Your dance scenes are amazing. You must have trained hard for them.
I danced ballet when I was young; I stopped when I was 14. A year prior to the shoot, I started to slowly work on my body with strength trainers, trying to work my body to a place where it looked like I had been a dancer for a long time. Then, four to five months before filming, I began working with a choreographer. I was doing the final installment of 50 Shades at the time. Two to three months before, I went to Italy to work with a different choreographer and train with the dancers. I continued training on the press tour and was looking at videos. I was doing it in hotel rooms across the world, like guerrilla training.
The dancing seemed very sensual, at least to me. Has doing 50 Shades made you more comfortable with being sexual on camera.
Dance is sex for Suzy, my character. It’s beyond sex. It’s the most connected you can be to yourself, your soul. Suzy feels an unearthly pull from the center of her body. It’s sexual in an animalistic way. Sexual in an aggressive, exploratory way. But it’s not sexual to be sexy. Unlike 50 Shades, there’s nothing sexy about the film. I didn’t feel like I was exposing myself with this character.
You filmed in an abandoned hotel in the Italian Alps. Was it as creepy as it looked?
I was having nightmares, crazy nightmares. It’s not like the set was cursed. But it was not an easy, breezy shoot. It was cold and dark, and people were getting injured. I got injured. My character, Suzy, has three to four dance numbers—well, she’s in all the dance numbers, really. Then she has audition pieces—it was a lot of physical activity, on top of acting. We’d shoot all day, then spend a couple of hours training in this cold, dank hotel. I hurt my back, then my muscle spasm got to a point where I couldn’t move. And there’s a language barrier, so it was difficult explaining my pain. Our first AD broke his leg—he fell onto one of the sets. It was a dangerous set. There were things like that that happened all the time.
Yikes. Hopefully being surrounded by an amazing cast—Tilda Swinton, Mia Goth, Ingrid Caven, and more—helped allay the doom.
That was so much fun, working with these beautiful artists. Ingrid Caven is a true work of art. She had crazy stories about [the director Rainer Werner] Fassbinder, whom she was married to. His films were very much an inspiration for the aesthetic of this movie.
Yes, that 1970s German look. Giulia Piersanti, who was a Céline knitwear designer, did an amazing job with the wardrobe.

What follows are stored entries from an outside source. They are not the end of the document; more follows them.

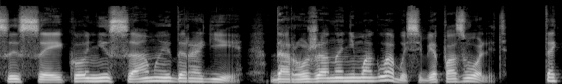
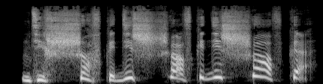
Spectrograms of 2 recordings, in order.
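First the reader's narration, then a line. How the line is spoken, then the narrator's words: Spiteful hiss. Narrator (Russian): злобно прошипела Салли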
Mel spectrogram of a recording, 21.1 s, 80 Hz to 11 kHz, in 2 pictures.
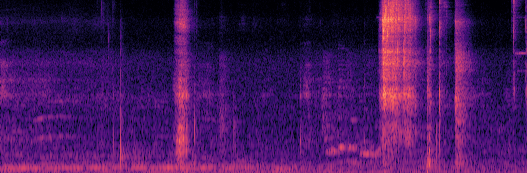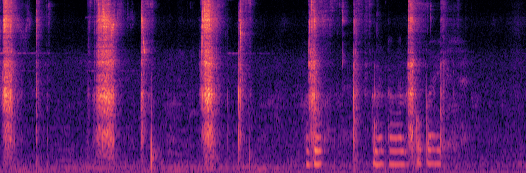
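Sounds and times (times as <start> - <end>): squeeze bottle sputtering: 7.6 - 8.9, 10.5 - 11.4, 12.3 - 13.6, 14.5 - 15.6, 16.7 - 18.0.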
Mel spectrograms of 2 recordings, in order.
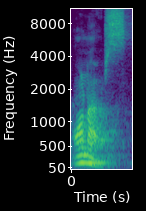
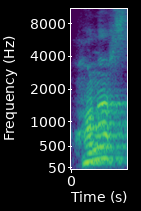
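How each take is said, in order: First: The word begins with a vowel, no h. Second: The word begins with an h sound. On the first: The speaker calls it right. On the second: The speaker calls it wrong. "হনার্স না"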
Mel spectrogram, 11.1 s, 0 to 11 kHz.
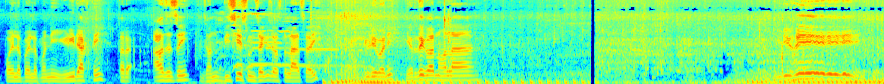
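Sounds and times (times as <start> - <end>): motorcycle engine idling: 4.0 - 11.0.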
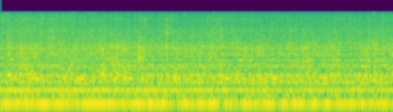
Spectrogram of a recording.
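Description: Water sloshes and splashes inside a washing machine drum.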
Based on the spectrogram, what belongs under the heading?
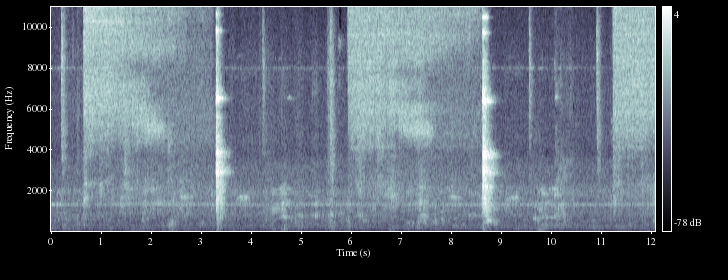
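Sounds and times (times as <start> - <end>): high hiss of pressurised spray: 6.0 - 7.7, 11.2 - 12.0.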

The costume department was so extraordinary—but that’s the way with all of Luca’s films. They had amazing vintage clothes and handmade pieces. There were some fabrics that I loved that I wanted to re-cover chairs in.
You teamed up again with Luca for this fashion shoot.
Luca and I have made so many plans to do funny things. Like this fashion shoot, which is a funny little activity. It was great. But for me, fashion shoots are difficult. I don’t really thrive in them. I love clothes, I love fashion. But modeling—that’s not my bag. I’m just not the most comfortable. This shoot was different, though, because it was very much a character. We were shooting in this incredible house on the Upper West Side—it was crazy magnificent—and we created this story of a trapped housewife who completely loses her mind. I was also wearing couture, and the makeup was insane, so it was fun to do something wild like that.
What other projects are you working on?
I’m developing my production company. Now that I finally have time to make things, I’ve been putting energy and time toward developing certain projects. We’re working on a movie called Imbeciles, based on Adam Cohen’s book [Imbeciles: The Supreme Court, American Eugenics, and the Sterilization of Carrie Buck], which was on the New York Times best-seller list. It’s about eugenics, and the American practice in the 1920s of sterilizing mentally incompetent people. I like projects that are a little bit off the beaten path.